In the present case, Amaani Lyle, a writers’ assistant on “Friends,” filed suit against Warner Bros Television Production and Bright Kauffman Crane Prods, three writers and a producer after she was fired in October 1999 because she was not able to quickly and accurately record the writers’ jokes and comments as they brainstormed story lines. Lyle claimed the firing was a retaliatory act and sued for sexual and racial harassment, according to a Reuters report.
While a trial court initial dismissed all of Lyle’s claims, a state appeals court upheld the harassment claims. The appeals court said a jury should decide if that workplace speech amounted to harassment and that the defendants could be liable for damages even though there was no evidence that they acted with intent to harass Lyle because of her race or sex.
Defendants are worried that a ruling in favor of Lyle could have broad implications. For example, with such a legal precedent the defendants argue that movie theater crew members could claim to be offended by the language and images. Similarly, students in an art class could claim to be offended by sexually themed paintings on display for analysis and discussion.
Several groups have filed friend-of-the-court briefs to protest the appeals court decision, including:
- Motion Picture Association of America;
- Alliance of Motion Picture and Television Producers;

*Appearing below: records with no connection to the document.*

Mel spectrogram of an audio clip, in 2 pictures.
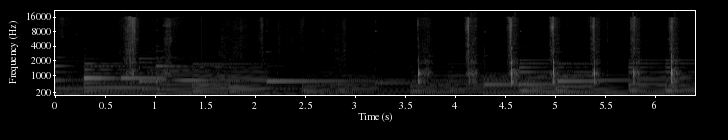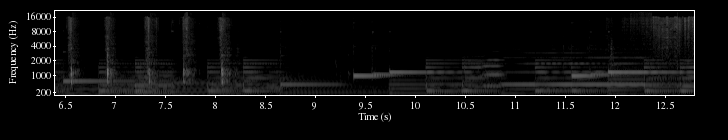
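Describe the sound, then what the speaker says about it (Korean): A knife chops paprika and perilla leaves on a cutting board in quick, rhythmic, crisp strikes, set against steady tonal background music. "파프리카 약간과 깻잎도 살짝 썰어서 준비해 주세요."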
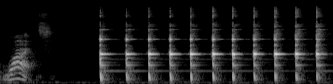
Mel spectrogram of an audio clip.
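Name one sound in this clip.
A stick taps rapidly on a metal pot with a ringing tone.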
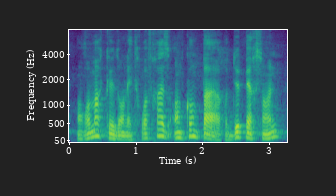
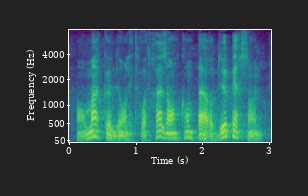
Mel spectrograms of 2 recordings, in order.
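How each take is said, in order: The two takes are said the same way.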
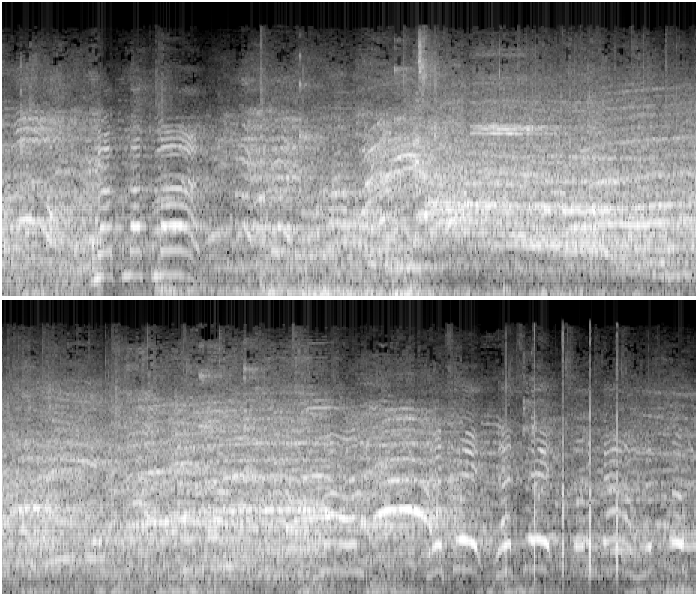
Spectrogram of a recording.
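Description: A volleyball is hit with sharp slaps.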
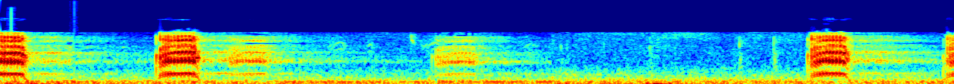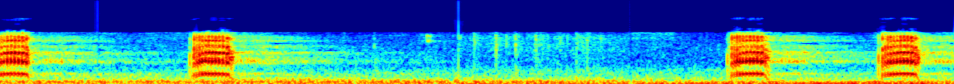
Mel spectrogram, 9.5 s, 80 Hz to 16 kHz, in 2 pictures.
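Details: A Common Raven at Big Bear Lake, 4 October 2017, first mistaken for a woodpecker, gives about seven harsh, hoarse croaks, single or in quick pairs at uneven gaps, over a low steady rumble.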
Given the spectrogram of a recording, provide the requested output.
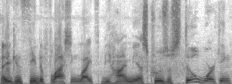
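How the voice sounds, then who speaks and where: In a plain, everyday voice, a man talks with a fairly high pitch and ordinary pitch variation. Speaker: TV news reporter. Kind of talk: TV news report.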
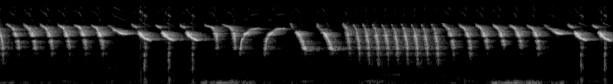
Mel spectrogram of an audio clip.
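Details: A yellow Timbrado canary sings beautiful melodic song, chaining rapid repeated slurred whistles into a dense rolling trill around the middle, then back to quick descending notes; faint low knocks in the background.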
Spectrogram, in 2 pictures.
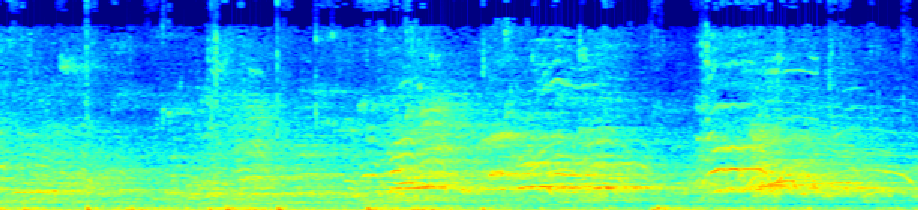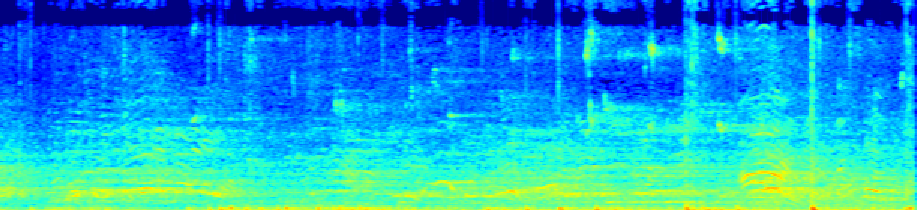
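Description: Young women call out and shout across a large echoing hall.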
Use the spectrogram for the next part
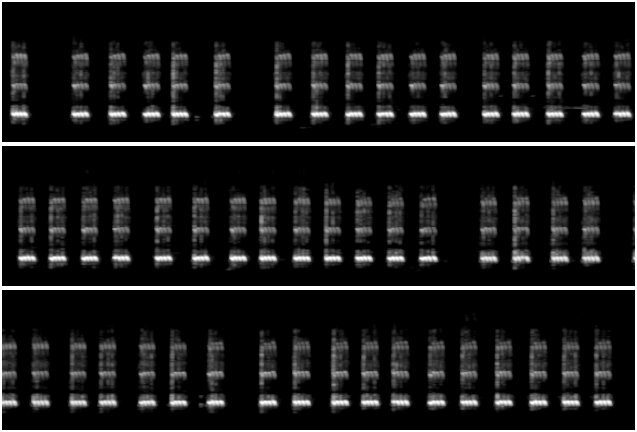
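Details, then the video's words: Loud, clear cricket chirps, a steady train of short pulsed notes roughly three per second, broken by a few brief gaps, with nothing else audible behind them. "Suara Jangkrik Jernih Keras"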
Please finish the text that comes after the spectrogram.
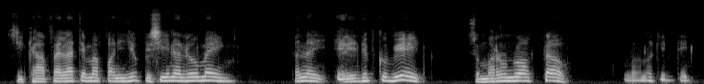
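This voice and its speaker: A husky, creaky voice for a scheming village husband in a comic radio serial. He speaks with an Ilocano Filipino accent and makes his excuses in a dry, close sound. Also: on the high side, moderate pace, warm tone, no echo. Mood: sly muttering.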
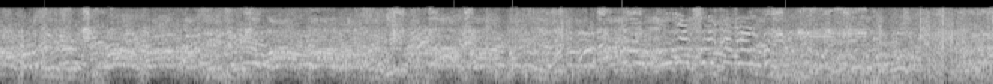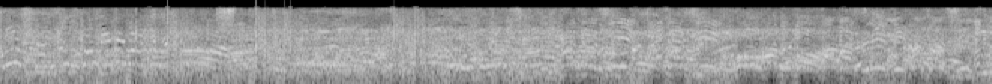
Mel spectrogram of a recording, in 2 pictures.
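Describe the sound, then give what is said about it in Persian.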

- Writers Guild of America.
The state high court will most likely take up the case later this year or in 2005.